Tip 3: Pay attention to others

For those of us in ID, this means understanding and paying attention to the different reasons why faculty might resist the process. They may be worried about losing academic freedom, or struggling with new technologies and learning pedagogies that they may not have heard of before. This can make it quite stressful for faculty grappling with course development and tight timelines. Eventually, it is the faculty member is facing the students and any problems are often viewed as their fault. Problems will arise but faculty and IDs who are both committed to student success can build effective learning experiences and provide solutions to instructional challenges. Faculty also need to come to these meetings with a better understanding of the benefits to teaching that IDs provide. With their shared goal of student success and through a better understanding of roles and responsibilities, faculty and IDs can get a shared sense of relief that their is both support and a commitment to creating wonderful learning experiences for students.

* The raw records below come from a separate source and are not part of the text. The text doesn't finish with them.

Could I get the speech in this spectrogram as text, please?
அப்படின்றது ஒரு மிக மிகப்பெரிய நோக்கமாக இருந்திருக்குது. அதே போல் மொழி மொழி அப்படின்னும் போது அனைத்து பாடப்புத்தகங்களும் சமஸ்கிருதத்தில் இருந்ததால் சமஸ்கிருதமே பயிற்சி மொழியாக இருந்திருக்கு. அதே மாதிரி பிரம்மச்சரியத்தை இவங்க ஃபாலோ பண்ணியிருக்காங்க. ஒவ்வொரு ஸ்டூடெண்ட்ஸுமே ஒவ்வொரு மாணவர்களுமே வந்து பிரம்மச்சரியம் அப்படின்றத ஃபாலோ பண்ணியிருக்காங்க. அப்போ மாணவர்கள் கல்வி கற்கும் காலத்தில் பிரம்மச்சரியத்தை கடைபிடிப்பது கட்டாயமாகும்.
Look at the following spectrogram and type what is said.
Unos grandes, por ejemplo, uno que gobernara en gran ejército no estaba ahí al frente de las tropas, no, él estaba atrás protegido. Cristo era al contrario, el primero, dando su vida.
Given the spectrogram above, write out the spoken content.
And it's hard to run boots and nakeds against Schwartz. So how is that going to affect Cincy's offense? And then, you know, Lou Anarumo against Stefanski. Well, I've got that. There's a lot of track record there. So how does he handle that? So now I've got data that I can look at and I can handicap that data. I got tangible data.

Tip 4: Think about others before acting

Despite attempts everyone may have made to ensure a wonderful, mutually respectful working relationships, there may be times of conflict. We’ve likely all been there. and it is not fun.

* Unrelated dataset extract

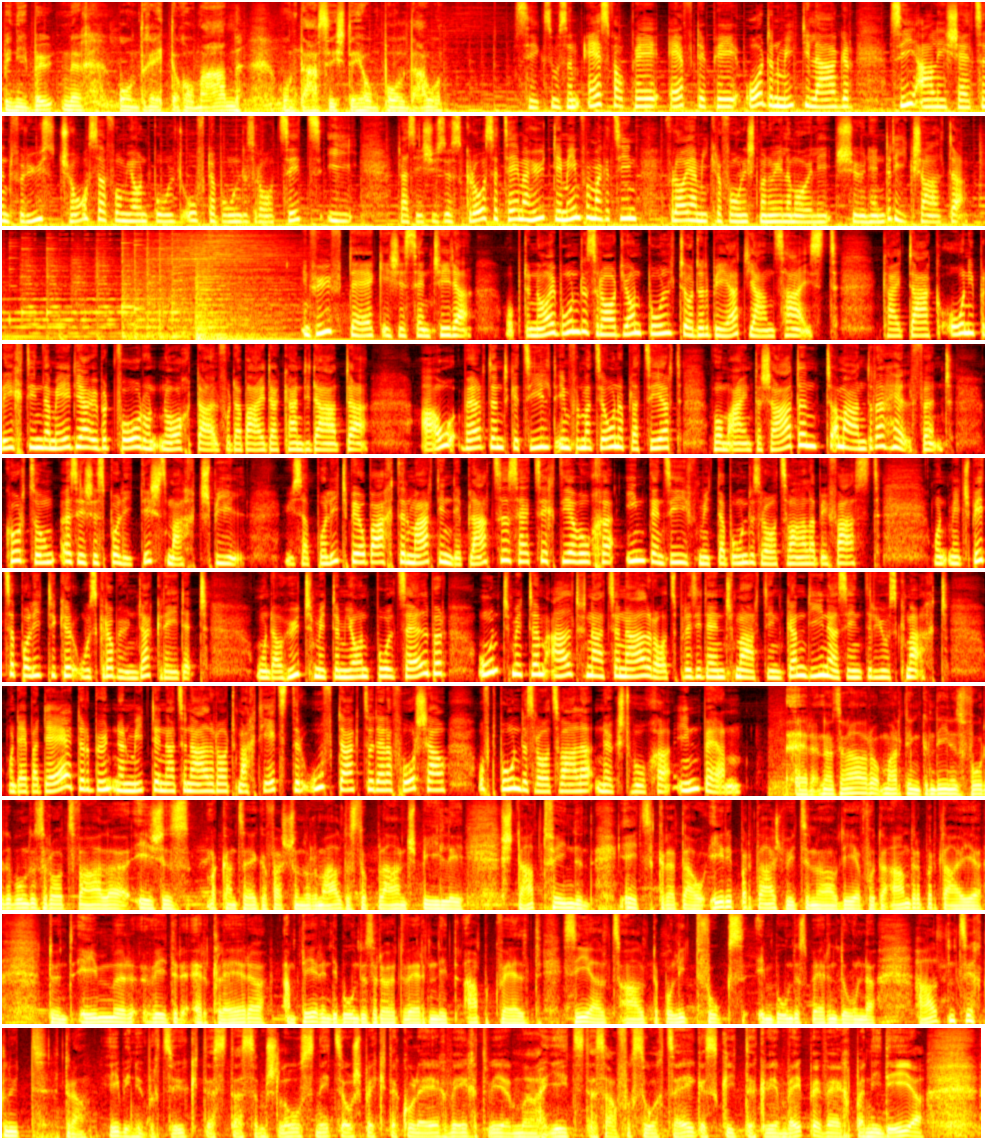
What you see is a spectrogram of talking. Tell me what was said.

Be open and honest. If something is bothersome or you sense that other project members are experiencing difficulties it is best to not let them fester. Don’t be afraid to bring issues up. It’s usually best to resolve issues as quickly as possible. Earlier on they can be relatively easy to deal with as opposed to waiting until the issue snowballs and becomes more unmanageable. Recongize that people are going to make mistakes and forgive them easily when they do– hopefully they will for you too. If a situation is becoming stressful, take a short break before making another attempt. The break will allow tempers to cool providing space for new ideas and solutions to enter into the conversation. Remember that apologies go a long way to supporting a positive working relationship. Even if you believe it was primarily someone else’s fault, act as peacemaker. Remember that as adults we should feel comfortable discussing problems when they arise.

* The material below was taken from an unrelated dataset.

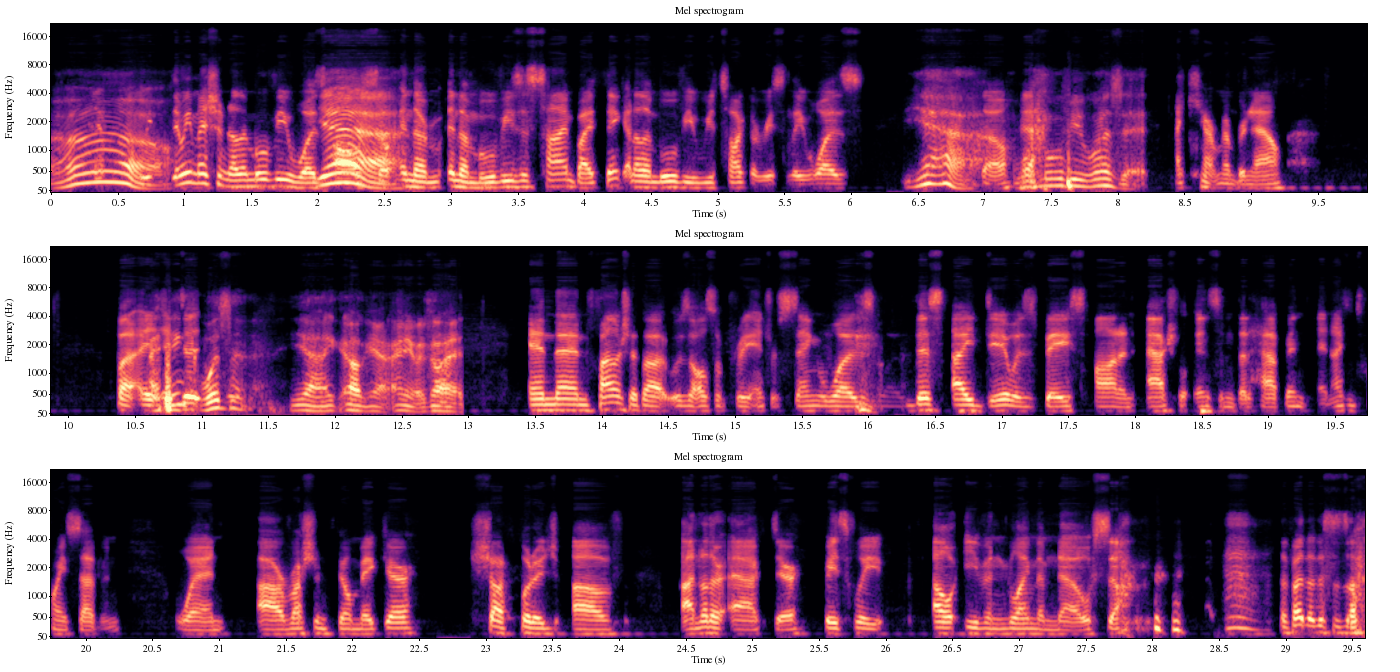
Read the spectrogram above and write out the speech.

Tip 5: Cooperate (and communicate) with others

This means including everyone on the project in any communication. You may think that some details may not be important for some project members but this thinking can lead to misinformation and confusion. Be sure to identify who is responsible for what and the date for which they need to provide an update to the group. This will help everyone understand their responsibilities and provide accountability and due dates. The assigning of tasks can itself be a particularly stressful task, so make sure everyone is included in identifying what tasks speak to their strengths.

A few other important notes:

  • follow directions when requested
  • ask for help when you need it
  • be flexible and open to new ideas

Think about how to rephrase alternative suggestions as questions. People often say, “I think we should do it this way instead.” It can be phrased in a less confrontational and inclusive manner by phrasing it as a question, “What if we did this instead of that?” This is a more inclusive approach and encourages others to provide comments rather than defend a particular choice you have suggested.

It’s a wrap…

The tips and rules I’ve outlined may sound simple – but if we don’t follow them the after effects can be quite challenging. We could be perceived as being self-centered or uncaring. It’s even possible that other project members will find certain behavior annoying and distance themselves, which can leave tasks undone.

These strategies are provided to help foster relationships between IDs and faculty, but really can benefit any working relationships. Strong working relationships usually boil down to trust. For IDs and faculty, both need to trust one another in order to build something far better than either could do on their own.


“Instructional Design in Higher Education.” Intentional Futures, Apr. 2016,